— EXERCISE INPUT —

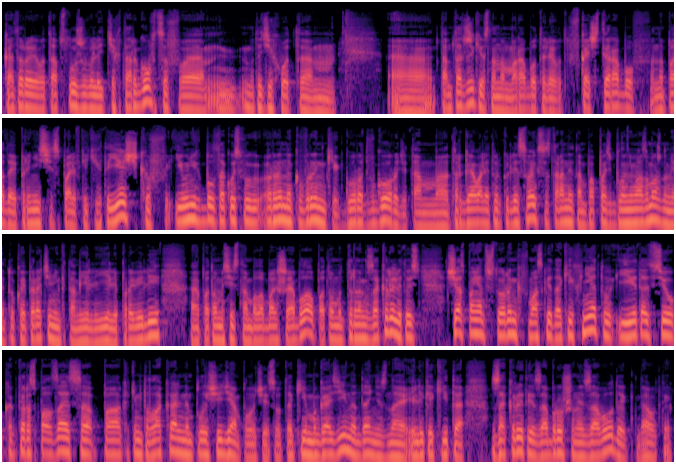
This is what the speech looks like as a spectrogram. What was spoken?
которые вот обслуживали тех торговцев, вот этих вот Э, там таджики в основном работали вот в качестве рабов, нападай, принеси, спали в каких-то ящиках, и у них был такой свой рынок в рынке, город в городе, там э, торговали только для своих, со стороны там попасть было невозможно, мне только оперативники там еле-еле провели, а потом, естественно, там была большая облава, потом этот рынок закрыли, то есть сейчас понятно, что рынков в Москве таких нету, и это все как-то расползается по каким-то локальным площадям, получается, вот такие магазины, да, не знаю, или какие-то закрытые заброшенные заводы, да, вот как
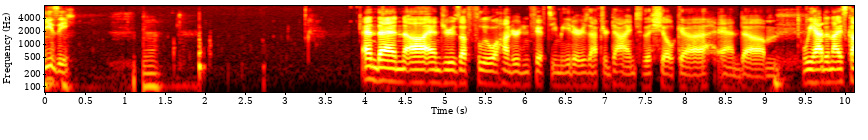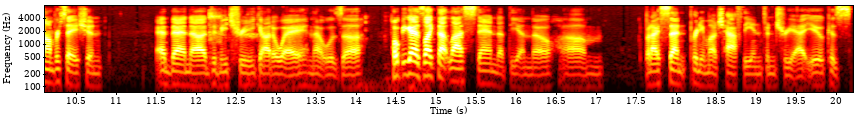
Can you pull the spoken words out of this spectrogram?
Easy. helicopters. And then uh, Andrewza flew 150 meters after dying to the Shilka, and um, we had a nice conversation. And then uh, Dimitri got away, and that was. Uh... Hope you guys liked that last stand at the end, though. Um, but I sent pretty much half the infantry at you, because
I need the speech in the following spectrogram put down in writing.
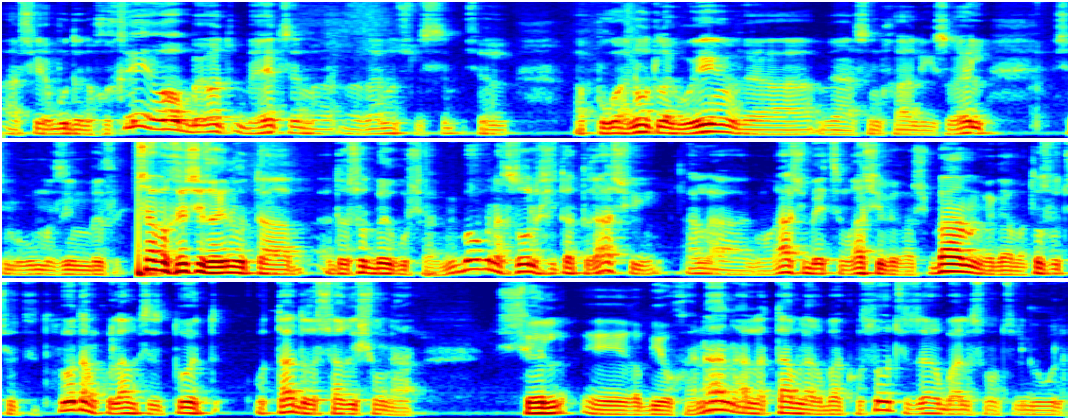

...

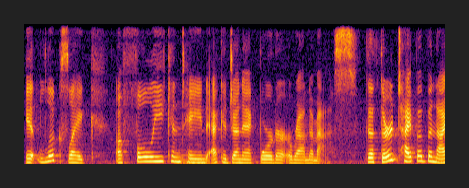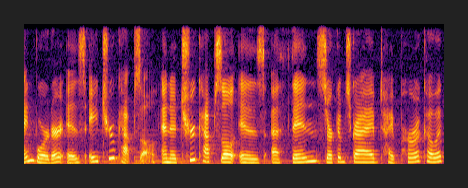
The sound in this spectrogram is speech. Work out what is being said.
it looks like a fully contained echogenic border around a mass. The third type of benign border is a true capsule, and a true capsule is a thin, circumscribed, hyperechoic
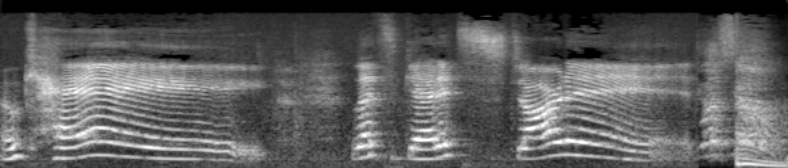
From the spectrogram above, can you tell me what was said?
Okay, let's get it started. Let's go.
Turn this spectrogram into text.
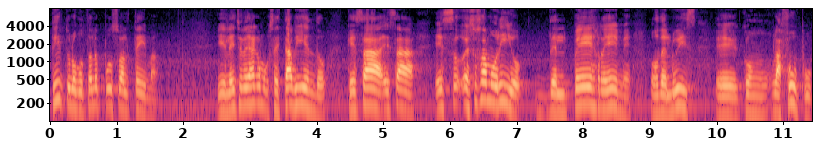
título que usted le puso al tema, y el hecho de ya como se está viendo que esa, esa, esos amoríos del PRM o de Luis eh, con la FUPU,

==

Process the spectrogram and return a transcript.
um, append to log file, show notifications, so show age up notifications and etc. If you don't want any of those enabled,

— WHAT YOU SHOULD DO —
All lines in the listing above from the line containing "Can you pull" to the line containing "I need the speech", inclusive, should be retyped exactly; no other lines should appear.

— SOLUTION TO THIS TASK —
Can you pull the spoken words out of this spectrogram?
Easy. helicopters. And then uh, Andrewza flew 150 meters after dying to the Shilka, and um, we had a nice conversation. And then uh, Dimitri got away, and that was. Uh... Hope you guys liked that last stand at the end, though. Um, but I sent pretty much half the infantry at you, because
I need the speech in the following spectrogram put down in writing.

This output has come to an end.